City Councilman Jim Madaffer is the biggest champion of the redevelopment process in Grantville. He initiated contact with HG Fenton Co., a major real estate company and owner of five Grantville properties, and some of the other local businesses to form the Grantville Redevelopment Advisory Committee a couple of years ago. The committee comprised representatives of the biggest businesses in the area – like Fenton, Superior Ready Mix, Kaiser Permanente – as well as community representatives and some smaller companies.
The main issues the group was hoping to address by creating the redevelopment area were traffic snarls, floods and other infrastructure shortcomings, said Mike Neal, the committee’s chair and the president and chief executive of Fenton. Though such issues would likely eventually come up for funding from the city’s general fund, the San Diego’s financial woes mean the improvements could take years. That led Madaffer and the committee to try to get at funding this way; they proposed the redevelopment classification to the City Council in March 2005. The council adopted the redevelopment plan in May that same year.
|“If you look hard enough anywhere, you can find things that need work.”|
|– John Pilch,|
Grantville advisory committee
“The redevelopment allows tax dollars to be available to that community to fix issues that are in that community,” Neal said. “The challenge is to get the dollars available.”
Madaffer declined numerous requests for comment for this story.
The Grantville of the Future?
Trees, shops and wide sidewalks lining the streets. People walking from their condos or taking the trolley from other communities to the Grantville Station, then strolling to the San Diego River.
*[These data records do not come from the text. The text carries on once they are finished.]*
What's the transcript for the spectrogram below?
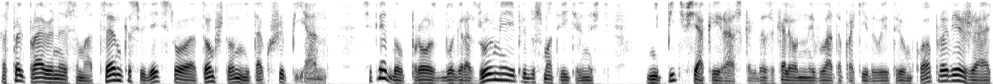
а столь правильная самооценка свидетельствовала о том, что он не так уж и пьян. Секрет был прост — благоразумие и предусмотрительность. Не пить всякий раз, когда закаленный Влад опрокидывает рюмку, а прорежать.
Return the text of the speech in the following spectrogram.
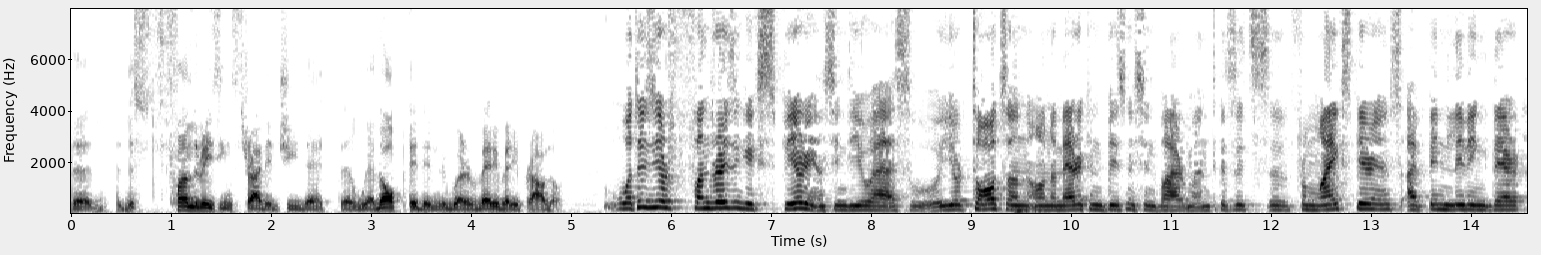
the the fundraising strategy that uh, we adopted and we're very very proud of. What is your fundraising experience in the US? Your thoughts on, on American business environment? Because it's, uh, from my experience, I've been living there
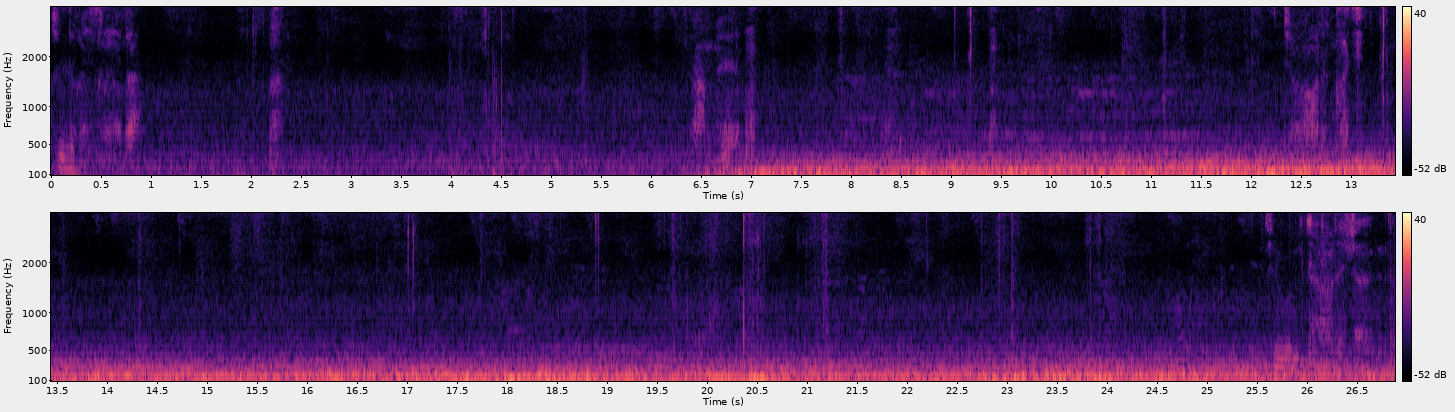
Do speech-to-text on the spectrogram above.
찔레가 있습니다. 다음에 저 아래까지 제거를 잘 해줘야 됩니다.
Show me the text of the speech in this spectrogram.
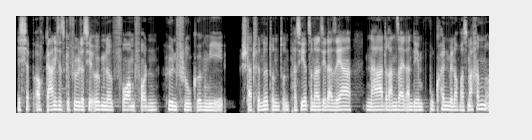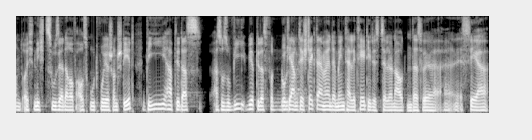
ich habe auch gar nicht das Gefühl, dass hier irgendeine Form von Höhenflug irgendwie stattfindet und, und passiert, sondern dass ihr da sehr nah dran seid an dem, wo können wir noch was machen und euch nicht zu sehr darauf ausruht, wo ihr schon steht. Wie habt ihr das also so wie, wie habt ihr das von null? Ich glaube, das steckt einfach in der Mentalität des Zellonauten, dass wir äh, sehr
Those constitute some of the ideals put forth in the two privately financed plans. Though the county-city legal kafuffle remains, several powerful business interests say they want to be ready to start redeveloping as soon as the lawsuit is settled – in favor of the city, they presume.
So, at least two major businesses, HG Fenton Co. and Superior Ready Mix, have hired private consultants to draft plans. Those plans include residential condos and apartments, better access to the river and better traffic circulation. They typify a fundamental shift for the community, moving it from a jumbled neighborhood of businesses of varying sizes to a more cohesively planned village – not unlike the City of Villages model adopted by San Diego in recent years.
Several community members said they felt overwhelmed by the influence of two or three major business players in something that the city, at least officially, can’t take action on until the legal issues are solved.
But there are elements of the redevelopment plans that appeal to proponents and opponents alike – such as reorienting the community to its proximity to the San Diego River, and to the trolley station. Those are just not aims Peterson thinks the community needs the “blight” label to accomplish.
“In this free economy, I’ve seen it often,” he said, pointing to a car service center that was a vacant lot when he started business 13 years ago, to the Starbucks across the street, to the Home Depot around the corner. The redevelopment plan is unnecessary, he believes – unaided capitalism could improve Grantville over time.
San Carlos resident and Grantville committee member John Pilch agrees. The area could use some sprucing up, he said – especially to fix its traffic problems. Though he voted for the redevelopment designation reluctantly, Pilch said he doesn’t believe the problems don’t constitute blight.
“You can pretty much rationalize anything,” he said. “If you look hard enough anywhere, you can find things that need work.”